• Exercise
Your answer must be only the lines below from the one containing "Spectrogram. Reference script: hljómskálagarð" through the one containing "Mel spectrograms of", copied exactly, with the pictures left out.

————————

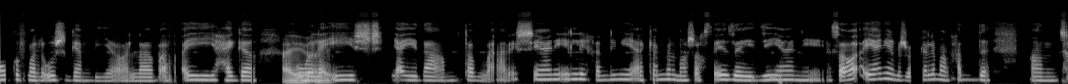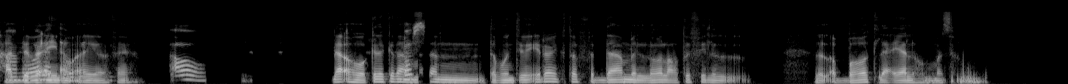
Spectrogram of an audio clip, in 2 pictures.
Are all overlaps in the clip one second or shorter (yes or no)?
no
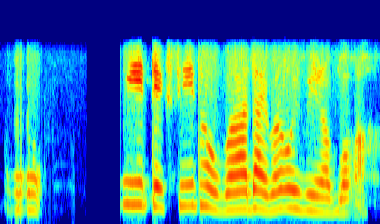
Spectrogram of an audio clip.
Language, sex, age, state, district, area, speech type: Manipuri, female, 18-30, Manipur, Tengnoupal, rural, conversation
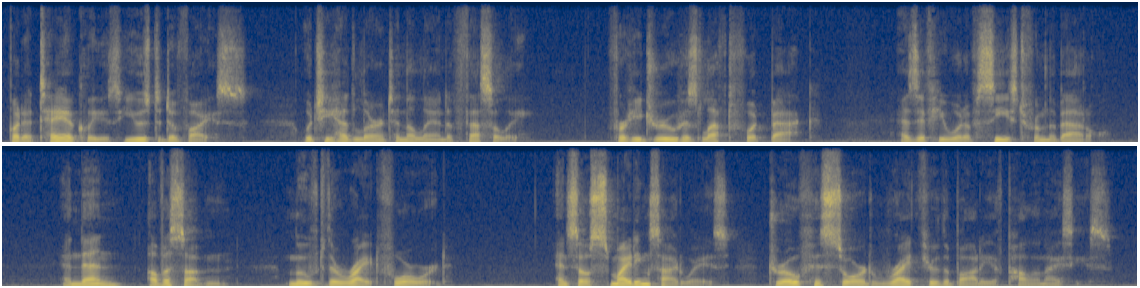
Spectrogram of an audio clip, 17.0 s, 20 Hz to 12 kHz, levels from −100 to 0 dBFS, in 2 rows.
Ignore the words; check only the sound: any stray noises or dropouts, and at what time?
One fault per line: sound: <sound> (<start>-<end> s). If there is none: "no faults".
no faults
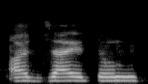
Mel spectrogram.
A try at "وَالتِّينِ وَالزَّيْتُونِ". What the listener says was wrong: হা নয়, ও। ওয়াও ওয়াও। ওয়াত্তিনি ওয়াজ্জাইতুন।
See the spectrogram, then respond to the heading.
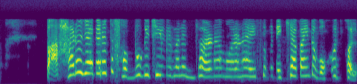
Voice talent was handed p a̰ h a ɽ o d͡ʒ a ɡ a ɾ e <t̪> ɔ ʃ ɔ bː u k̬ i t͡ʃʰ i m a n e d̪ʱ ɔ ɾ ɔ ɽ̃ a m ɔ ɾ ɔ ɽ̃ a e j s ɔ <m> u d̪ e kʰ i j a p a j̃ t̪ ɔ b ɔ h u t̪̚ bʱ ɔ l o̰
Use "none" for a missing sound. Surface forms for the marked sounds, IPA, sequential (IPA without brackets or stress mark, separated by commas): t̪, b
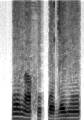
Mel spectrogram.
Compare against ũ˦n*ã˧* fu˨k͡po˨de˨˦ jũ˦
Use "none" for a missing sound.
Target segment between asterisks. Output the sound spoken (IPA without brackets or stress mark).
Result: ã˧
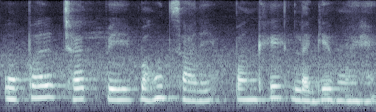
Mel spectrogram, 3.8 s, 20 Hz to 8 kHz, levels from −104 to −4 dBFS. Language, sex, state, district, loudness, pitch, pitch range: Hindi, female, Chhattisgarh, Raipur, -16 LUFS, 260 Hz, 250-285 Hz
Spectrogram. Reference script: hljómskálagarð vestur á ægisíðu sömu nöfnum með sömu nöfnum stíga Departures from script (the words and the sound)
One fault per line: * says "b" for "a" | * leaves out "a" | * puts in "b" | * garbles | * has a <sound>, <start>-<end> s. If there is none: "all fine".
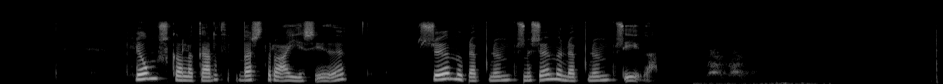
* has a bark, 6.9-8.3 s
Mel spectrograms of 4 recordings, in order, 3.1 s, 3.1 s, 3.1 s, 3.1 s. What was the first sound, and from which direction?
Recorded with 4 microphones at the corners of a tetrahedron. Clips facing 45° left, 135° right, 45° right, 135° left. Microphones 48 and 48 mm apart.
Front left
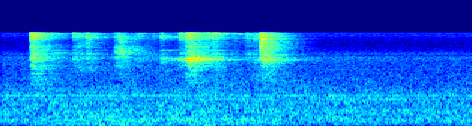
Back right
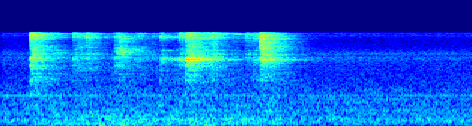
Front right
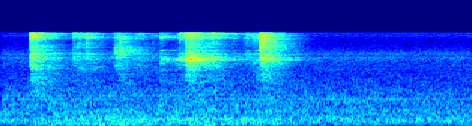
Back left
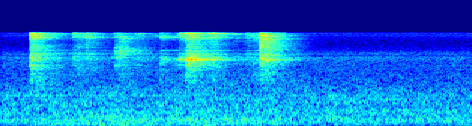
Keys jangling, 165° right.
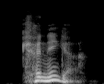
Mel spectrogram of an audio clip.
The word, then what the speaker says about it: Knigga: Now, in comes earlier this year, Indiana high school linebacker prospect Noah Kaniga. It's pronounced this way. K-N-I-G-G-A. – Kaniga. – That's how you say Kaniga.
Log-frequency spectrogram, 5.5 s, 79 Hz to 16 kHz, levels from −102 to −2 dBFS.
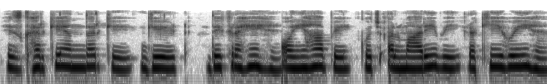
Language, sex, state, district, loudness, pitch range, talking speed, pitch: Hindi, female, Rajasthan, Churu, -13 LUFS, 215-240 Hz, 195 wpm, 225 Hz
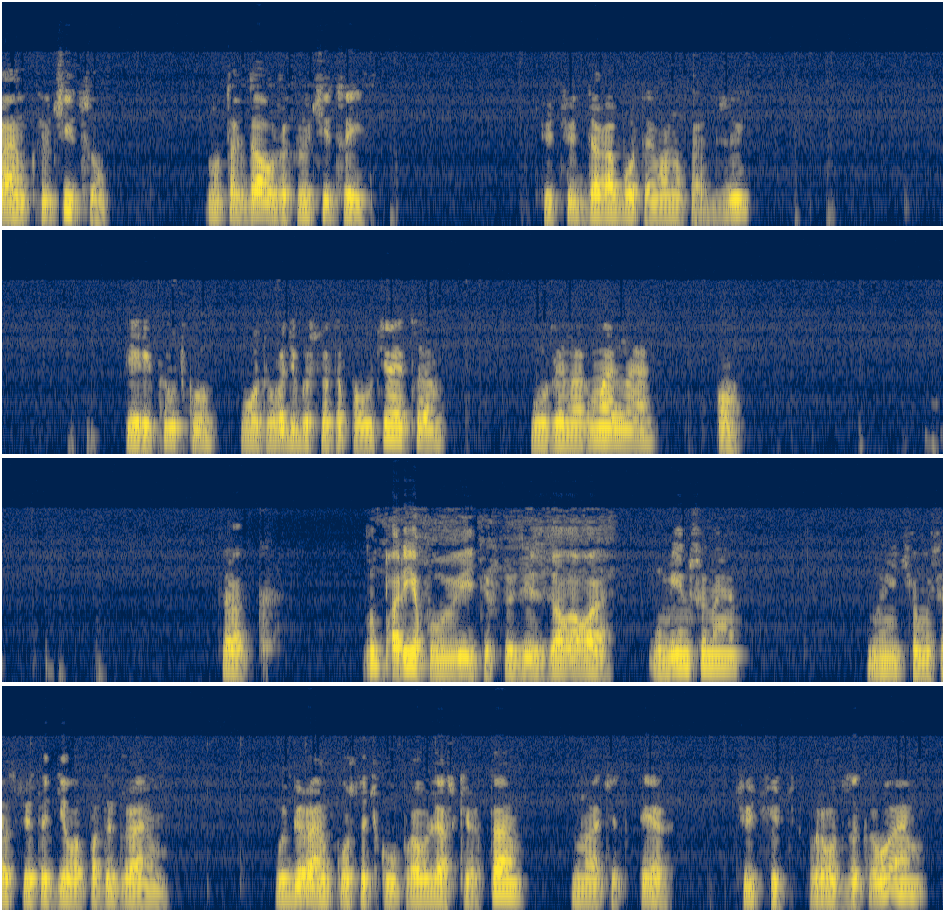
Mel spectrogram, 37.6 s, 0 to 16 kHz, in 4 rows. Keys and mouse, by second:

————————

• Expected output
Spectrogram. Reference script: hljómskálagarð vestur á ægisíðu sömu nöfnum með sömu nöfnum stíga Departures from script (the words and the sound)
One fault per line: * says "b" for "a" | * leaves out "a" | * puts in "b" | * garbles | * has a <sound>, <start>-<end> s. If there is none: "all fine".
* has a bark, 6.9-8.3 s
Mel spectrograms of 4 recordings, in order, 3.1 s, 3.1 s, 3.1 s, 3.1 s. What was the first sound, and from which direction?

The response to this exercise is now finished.